Another challenge is that new members might feel a profound sense of inadequacy. People in decentralised work teams tend to be extremely capable and adaptive. They are comfortable with change and know what they are doing most of the time. A new hire without prior experience on such a team can get overwhelmed by the sheer capability of everyone else on the team.

To overcome this, one should look internally to the team’s mission and convert that sense of inadequacy to humility. To recognise where we need to grow and develop ourselves, to become better as individuals and for the team. Humility, as I have discovered can be a powerful driving force. One should also accept that rapid change is going to be a constant and learn how to live with it. We cannot control everything around us, but we can control our response to it.


  • Baton Pass Ideation: Having small global teams means syncing up with different timezones. On practical terms, this means that when someone is waking up, another team member is about to go to bed. Couple that with remote work — this was an obstacle to collaboration. To overcome this, my internship team worked on our project using a baton pass method. This means that members who were awake at reasonable times would work on the idea and iterate accordingly. When it was time for the next person to take over, they would sync up briefly with the previous team member and carry on. Often when I re-joined the project after a break, the project could be updated significantly. The main success factor for this approach is having full trust in your team mates. All of us understood that change would happen and we embraced it. We trusted our teammates to make the right decisions for our project and have the skills to implement it. Where we had a skill deficit or time pressures, we would iterate and run with it. The result was that my intern-hackathon team pivoted our idea three times over 24 hours, delivered a fully functional front end demo, working smart contract code, and a highly developed business case.
  • Open Empowered Team-Culture: Being on global teams means that sometimes we have to work at odd hours. To ensure that the team can work effectively in the long term, it is important to recognise the limitations of time. E.g. it would be unfair to request a team member from another time zone to make it for a meeting at 3 a.m. local time. We hope that everyone on the team can have good rest and personal time. The team also has to have a culture of openness, so everyone on the team can contribute their views. Through authentic discussions, our team is able to find better solutions to the problems that we are trying to solve.
  • Everyone is a weight lifter: Being on flat teams means that everyone is recruited specially for their roles and specific skill sets. This means that everyone has to pull their own weight.
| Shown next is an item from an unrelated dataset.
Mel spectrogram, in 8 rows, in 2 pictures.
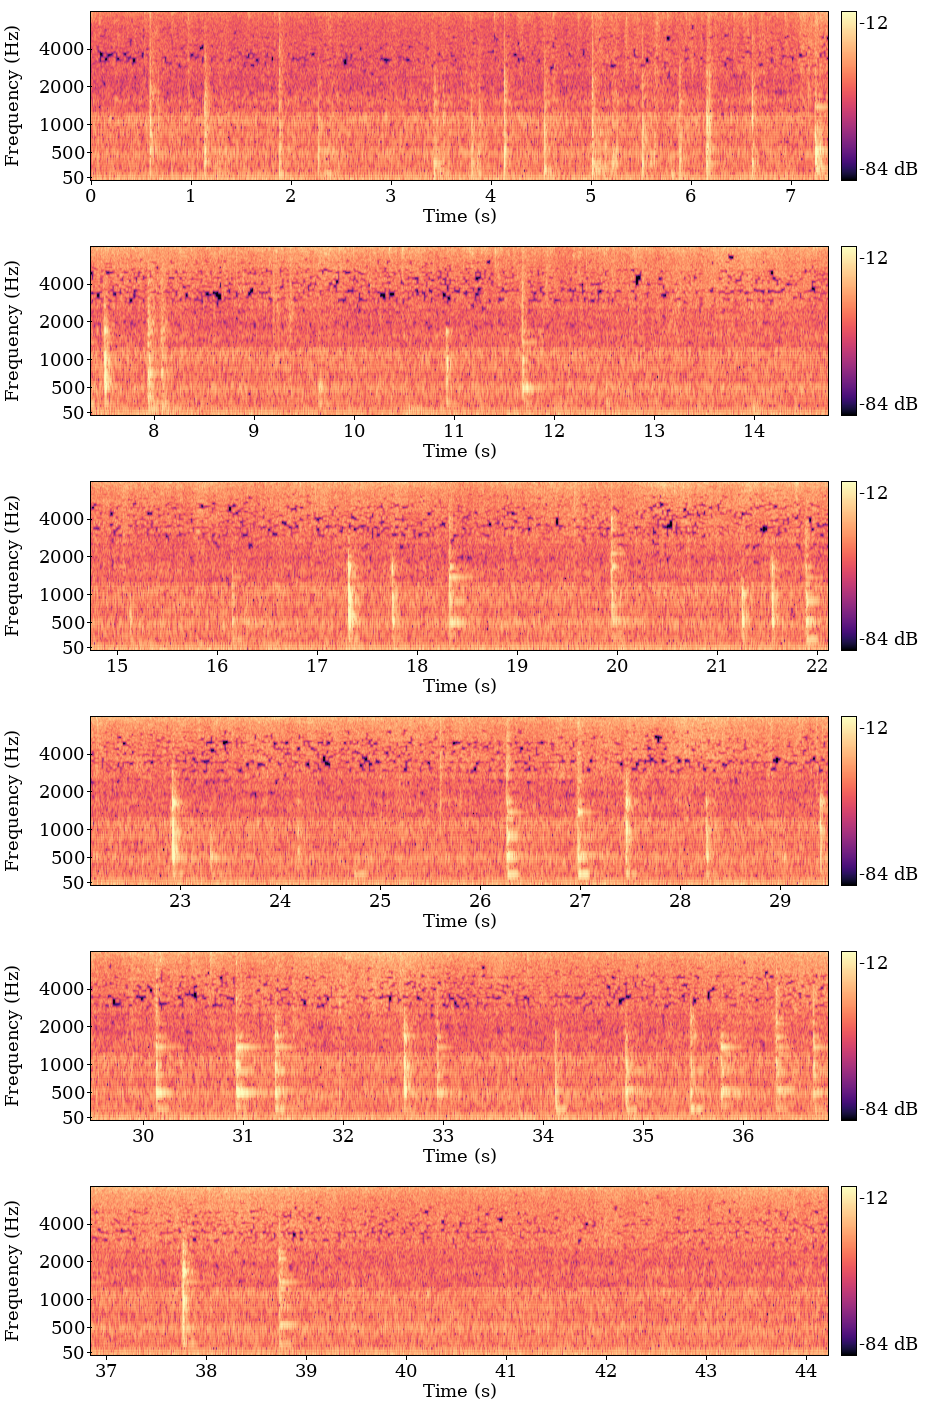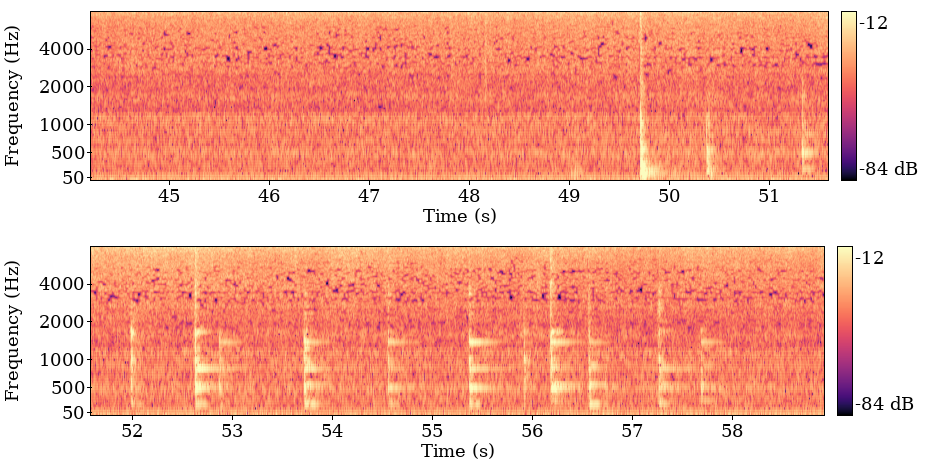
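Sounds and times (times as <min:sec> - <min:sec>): mushrooms sizzling in a pan: 0:00.0 - 0:58.9
wooden spatula scraping a pan: 0:03.4 - 0:08.2.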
Being without a strongly defined leader means that everyone has to be leaders in their own field and build the company in the best way they believe works. One potential risk of high levels of specialisation is that we might sometimes be blind as to how our work can affect our team on a macro level. To overcome this, our team has daily standups and catch-ups sprinkled across the week according to the team’s needs. At these meetings, we discuss about our deadlines and our work. When one of us spots a gap, we are proactive in addressing it so that we can solve it as a team.

In conclusion, working at Consensys has been a deeply humbling learning experience. I was exposed to many new technologies and communities. I got the autonomy I desired to build the company as much as I wanted and reasonably could. Most importantly, I got work on something that is intrinsically valuable to people. I was tap-dancing to work. It was great!

Jun is a Singaporean undergraduate student reading politics philosophy and law at kings college london. He’s also the president of his schools blockchain club. He’s passionate about building and sharing the possibilities of a decentralised future with companies and the people around him. He is currently a ConsenSys intern with the social impact team.